# What this task involves:
Set down exactly the lines running from the one with "spectrogram what was said" to the last line of the listing below, both included, and skip every picture.

******************************

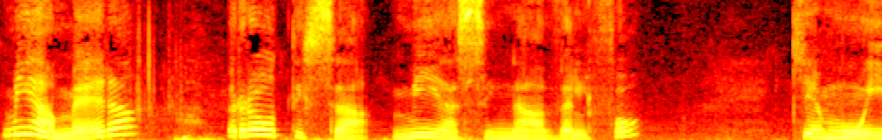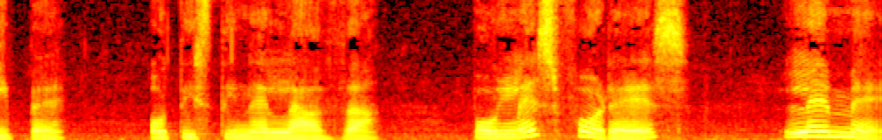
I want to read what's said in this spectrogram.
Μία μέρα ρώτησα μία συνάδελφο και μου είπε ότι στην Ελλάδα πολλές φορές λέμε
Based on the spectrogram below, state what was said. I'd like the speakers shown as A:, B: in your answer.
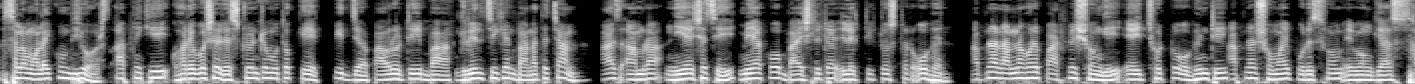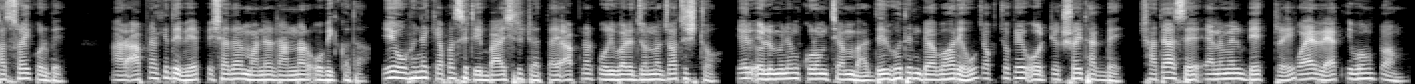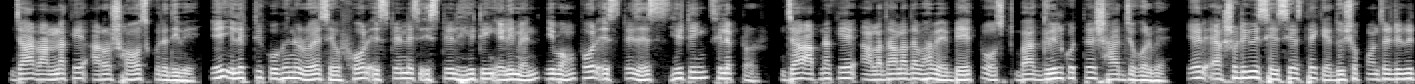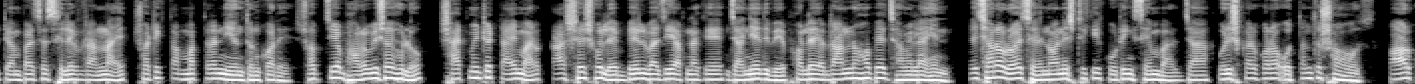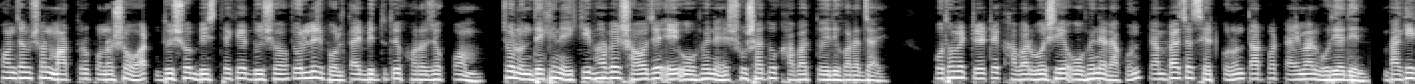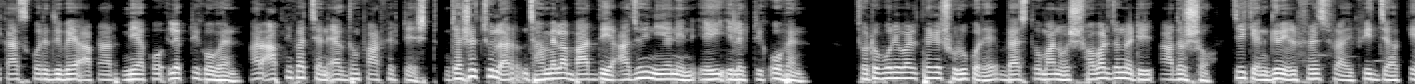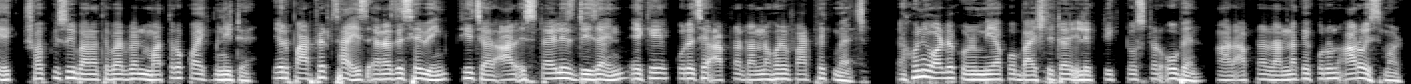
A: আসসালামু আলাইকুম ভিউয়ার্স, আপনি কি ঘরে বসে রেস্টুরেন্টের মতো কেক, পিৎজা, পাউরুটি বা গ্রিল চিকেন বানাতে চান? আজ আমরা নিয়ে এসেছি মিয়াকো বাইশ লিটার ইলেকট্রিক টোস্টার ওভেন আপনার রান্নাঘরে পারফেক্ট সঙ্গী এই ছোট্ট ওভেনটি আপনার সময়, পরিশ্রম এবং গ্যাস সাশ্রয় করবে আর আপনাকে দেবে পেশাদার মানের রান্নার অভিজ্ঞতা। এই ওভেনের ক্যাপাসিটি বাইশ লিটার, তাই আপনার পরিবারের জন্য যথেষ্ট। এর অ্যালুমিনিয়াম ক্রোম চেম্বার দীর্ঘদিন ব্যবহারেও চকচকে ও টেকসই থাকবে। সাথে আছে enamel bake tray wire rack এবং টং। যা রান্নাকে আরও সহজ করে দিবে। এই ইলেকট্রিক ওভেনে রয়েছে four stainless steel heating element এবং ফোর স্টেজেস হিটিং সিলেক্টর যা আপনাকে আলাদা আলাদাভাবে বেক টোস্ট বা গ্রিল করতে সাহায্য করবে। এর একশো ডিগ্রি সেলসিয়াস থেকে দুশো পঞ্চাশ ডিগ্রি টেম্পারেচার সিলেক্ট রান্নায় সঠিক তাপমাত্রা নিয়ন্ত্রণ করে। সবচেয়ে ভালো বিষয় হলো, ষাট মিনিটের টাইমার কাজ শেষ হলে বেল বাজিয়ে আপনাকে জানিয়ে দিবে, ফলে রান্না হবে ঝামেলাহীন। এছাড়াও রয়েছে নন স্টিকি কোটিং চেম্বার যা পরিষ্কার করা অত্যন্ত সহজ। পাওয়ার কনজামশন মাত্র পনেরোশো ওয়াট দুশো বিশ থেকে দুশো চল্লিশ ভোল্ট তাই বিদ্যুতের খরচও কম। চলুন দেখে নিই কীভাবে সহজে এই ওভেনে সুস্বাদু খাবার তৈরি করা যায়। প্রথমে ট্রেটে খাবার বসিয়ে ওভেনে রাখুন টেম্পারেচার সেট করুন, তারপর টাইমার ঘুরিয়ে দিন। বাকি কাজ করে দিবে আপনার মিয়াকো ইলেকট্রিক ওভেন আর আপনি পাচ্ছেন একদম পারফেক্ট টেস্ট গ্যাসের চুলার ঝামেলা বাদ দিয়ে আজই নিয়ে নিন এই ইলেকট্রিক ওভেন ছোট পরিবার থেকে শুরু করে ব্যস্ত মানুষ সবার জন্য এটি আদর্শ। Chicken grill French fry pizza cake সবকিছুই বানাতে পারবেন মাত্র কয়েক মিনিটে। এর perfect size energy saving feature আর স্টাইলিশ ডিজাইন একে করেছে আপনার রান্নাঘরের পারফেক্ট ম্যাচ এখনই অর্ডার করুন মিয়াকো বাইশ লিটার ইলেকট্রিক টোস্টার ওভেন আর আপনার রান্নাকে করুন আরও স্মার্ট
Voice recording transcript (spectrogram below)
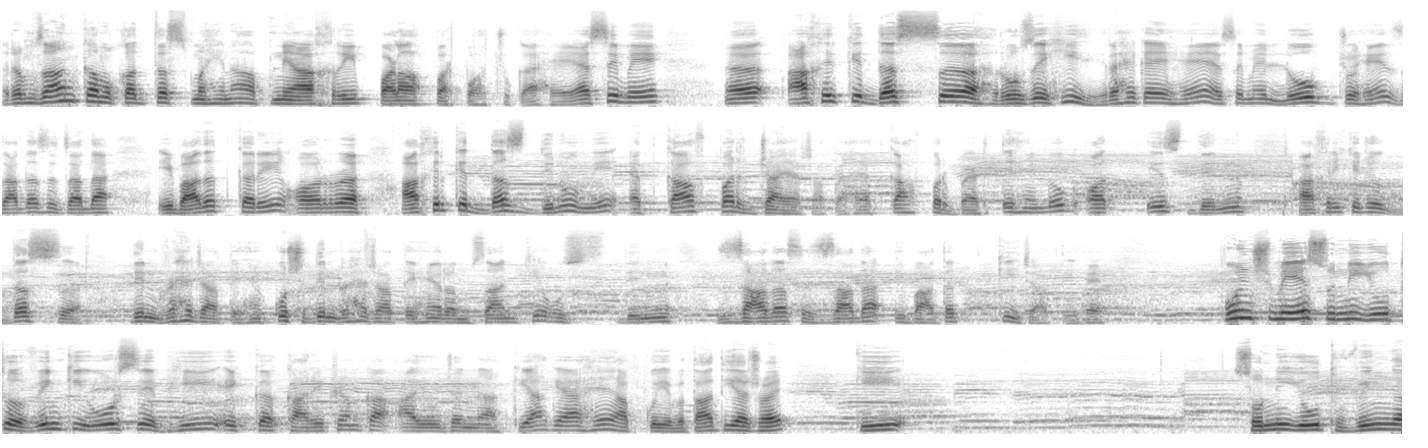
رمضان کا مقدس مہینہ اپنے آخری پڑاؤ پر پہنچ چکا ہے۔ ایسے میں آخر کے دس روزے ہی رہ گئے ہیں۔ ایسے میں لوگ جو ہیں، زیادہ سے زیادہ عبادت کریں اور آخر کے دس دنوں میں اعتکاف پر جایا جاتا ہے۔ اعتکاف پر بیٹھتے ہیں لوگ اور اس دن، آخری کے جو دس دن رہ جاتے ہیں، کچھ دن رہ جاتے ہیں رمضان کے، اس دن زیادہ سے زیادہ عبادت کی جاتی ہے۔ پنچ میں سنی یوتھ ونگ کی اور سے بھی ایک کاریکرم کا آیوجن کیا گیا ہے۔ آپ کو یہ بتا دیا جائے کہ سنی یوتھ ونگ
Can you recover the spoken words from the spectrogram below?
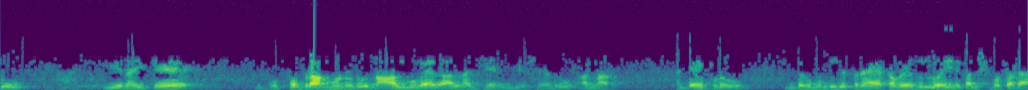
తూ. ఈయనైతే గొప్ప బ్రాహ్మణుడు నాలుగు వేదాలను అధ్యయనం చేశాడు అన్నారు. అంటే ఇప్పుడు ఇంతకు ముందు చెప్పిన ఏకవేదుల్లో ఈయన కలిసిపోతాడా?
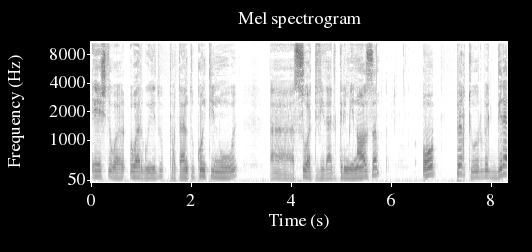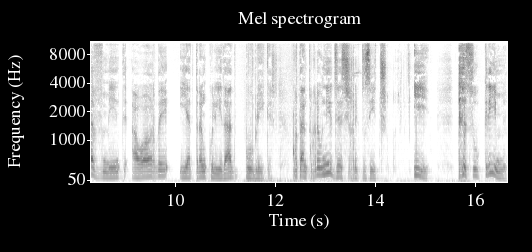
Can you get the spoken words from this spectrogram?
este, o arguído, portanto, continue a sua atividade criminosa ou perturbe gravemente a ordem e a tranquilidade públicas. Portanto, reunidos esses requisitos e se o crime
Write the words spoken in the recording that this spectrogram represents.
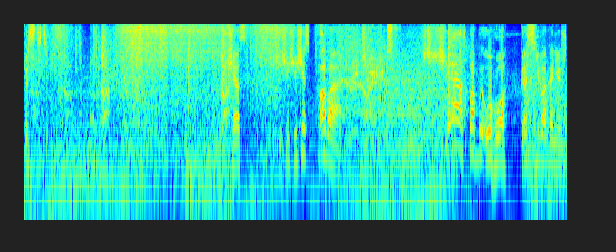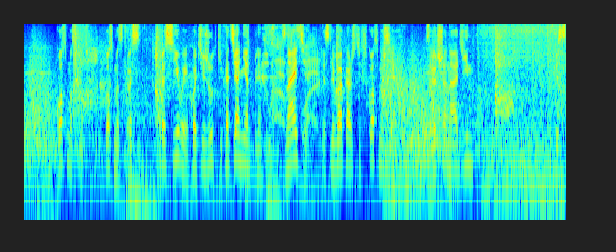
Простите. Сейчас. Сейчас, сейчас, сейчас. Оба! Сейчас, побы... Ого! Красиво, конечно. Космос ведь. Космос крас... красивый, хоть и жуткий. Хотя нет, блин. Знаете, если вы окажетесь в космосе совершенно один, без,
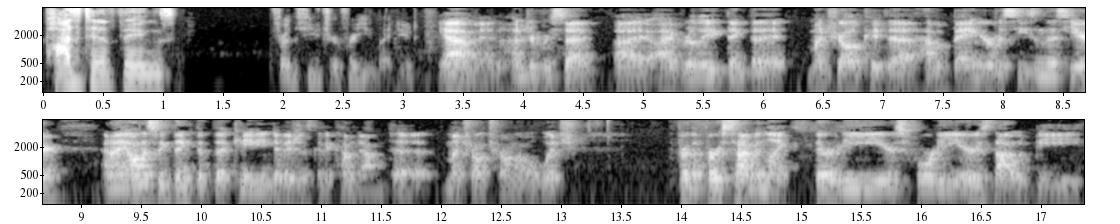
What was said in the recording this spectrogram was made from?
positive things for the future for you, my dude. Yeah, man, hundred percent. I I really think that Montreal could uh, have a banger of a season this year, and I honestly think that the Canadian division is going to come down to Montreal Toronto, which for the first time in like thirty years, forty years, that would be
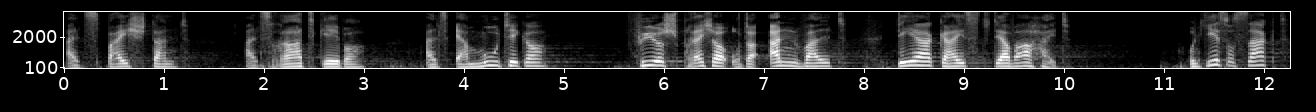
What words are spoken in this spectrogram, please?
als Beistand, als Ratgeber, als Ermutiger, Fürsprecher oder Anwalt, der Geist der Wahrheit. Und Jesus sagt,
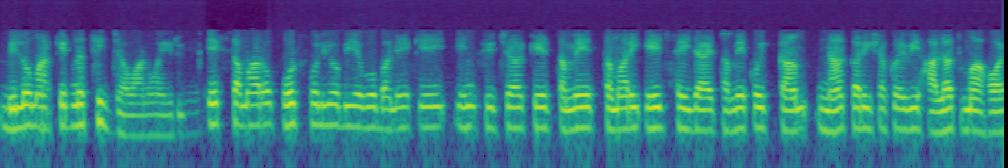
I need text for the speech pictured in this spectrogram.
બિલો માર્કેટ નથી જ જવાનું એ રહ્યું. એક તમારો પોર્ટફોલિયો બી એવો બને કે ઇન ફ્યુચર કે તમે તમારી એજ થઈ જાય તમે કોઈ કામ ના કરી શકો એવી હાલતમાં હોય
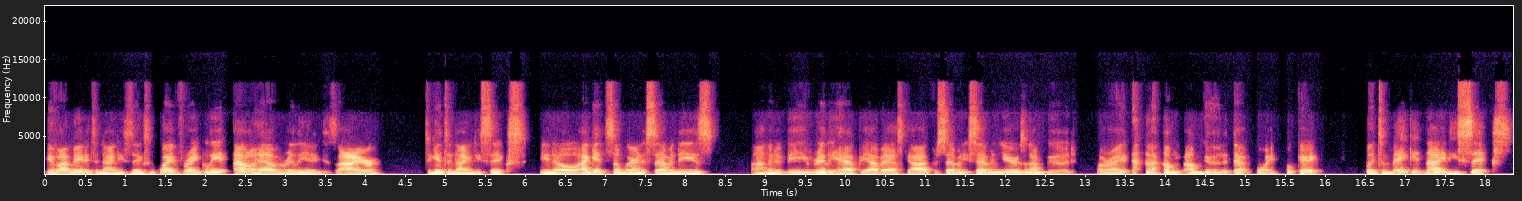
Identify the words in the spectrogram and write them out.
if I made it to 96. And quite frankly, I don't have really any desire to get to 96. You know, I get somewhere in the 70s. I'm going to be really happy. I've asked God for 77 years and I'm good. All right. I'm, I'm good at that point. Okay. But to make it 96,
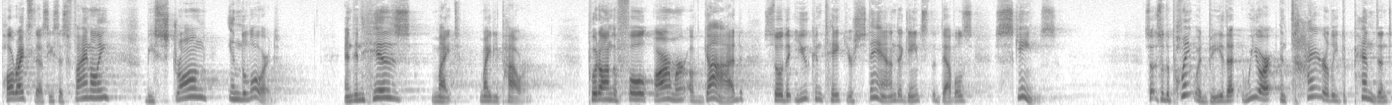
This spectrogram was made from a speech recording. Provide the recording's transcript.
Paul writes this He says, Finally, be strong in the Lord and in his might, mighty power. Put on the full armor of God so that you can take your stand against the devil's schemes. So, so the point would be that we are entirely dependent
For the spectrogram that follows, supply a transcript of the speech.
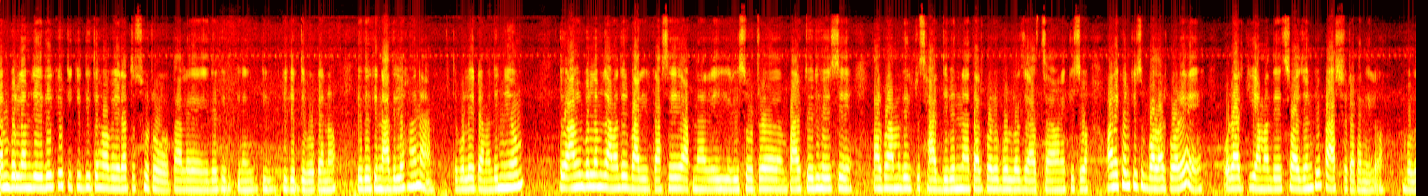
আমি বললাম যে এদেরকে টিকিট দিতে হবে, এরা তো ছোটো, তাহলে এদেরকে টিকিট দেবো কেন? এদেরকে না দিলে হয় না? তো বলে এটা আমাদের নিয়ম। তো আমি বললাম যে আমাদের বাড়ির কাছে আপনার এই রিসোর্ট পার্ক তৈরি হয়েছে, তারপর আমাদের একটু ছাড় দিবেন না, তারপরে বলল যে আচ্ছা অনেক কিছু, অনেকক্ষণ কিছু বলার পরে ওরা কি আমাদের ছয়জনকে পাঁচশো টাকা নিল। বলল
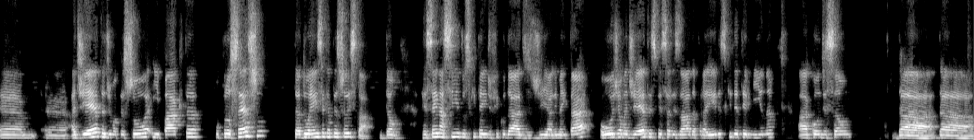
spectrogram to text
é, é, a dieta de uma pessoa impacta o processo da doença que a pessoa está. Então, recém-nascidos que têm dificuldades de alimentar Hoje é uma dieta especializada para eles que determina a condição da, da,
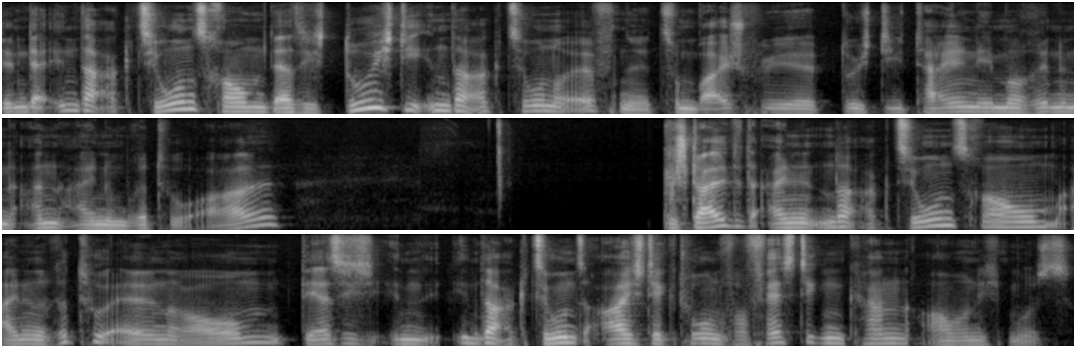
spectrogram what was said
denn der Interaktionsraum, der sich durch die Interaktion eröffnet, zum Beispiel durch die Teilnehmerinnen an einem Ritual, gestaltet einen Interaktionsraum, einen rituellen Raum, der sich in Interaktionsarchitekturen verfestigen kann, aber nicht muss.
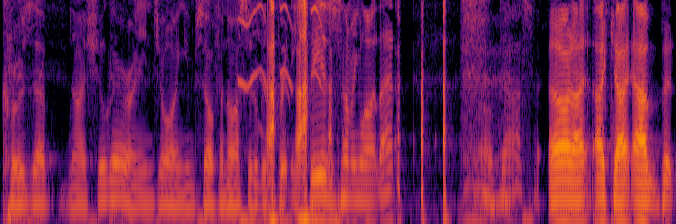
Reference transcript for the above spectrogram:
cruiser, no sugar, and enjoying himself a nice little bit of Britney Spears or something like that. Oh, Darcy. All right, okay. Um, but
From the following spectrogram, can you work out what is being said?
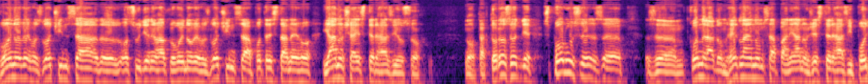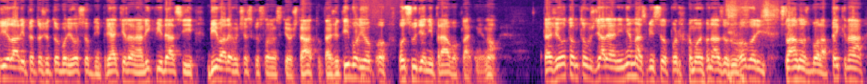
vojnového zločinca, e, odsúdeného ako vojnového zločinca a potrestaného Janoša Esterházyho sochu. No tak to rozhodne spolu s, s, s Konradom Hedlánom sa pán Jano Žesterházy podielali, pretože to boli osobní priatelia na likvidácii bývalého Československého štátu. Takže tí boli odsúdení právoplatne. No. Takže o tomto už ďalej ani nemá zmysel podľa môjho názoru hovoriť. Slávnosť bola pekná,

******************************

# Worked solution:
spectrogram what was said
denn der Interaktionsraum, der sich durch die Interaktion eröffnet, zum Beispiel durch die Teilnehmerinnen an einem Ritual, gestaltet einen Interaktionsraum, einen rituellen Raum, der sich in Interaktionsarchitekturen verfestigen kann, aber nicht muss.
Reference transcript for the above spectrogram:
cruiser, no sugar, and enjoying himself a nice little bit of Britney Spears or something like that. Oh, Darcy. All right, okay. Um, but
From the following spectrogram, can you work out what is being said?
vojnového zločinca, e, odsúdeného ako vojnového zločinca a potrestaného Janoša Esterházyho sochu. No tak to rozhodne spolu s, s, s Konradom Hedlánom sa pán Jano Žesterházy podielali, pretože to boli osobní priatelia na likvidácii bývalého Československého štátu. Takže tí boli odsúdení právoplatne. No. Takže o tomto už ďalej ani nemá zmysel podľa môjho názoru hovoriť. Slávnosť bola pekná,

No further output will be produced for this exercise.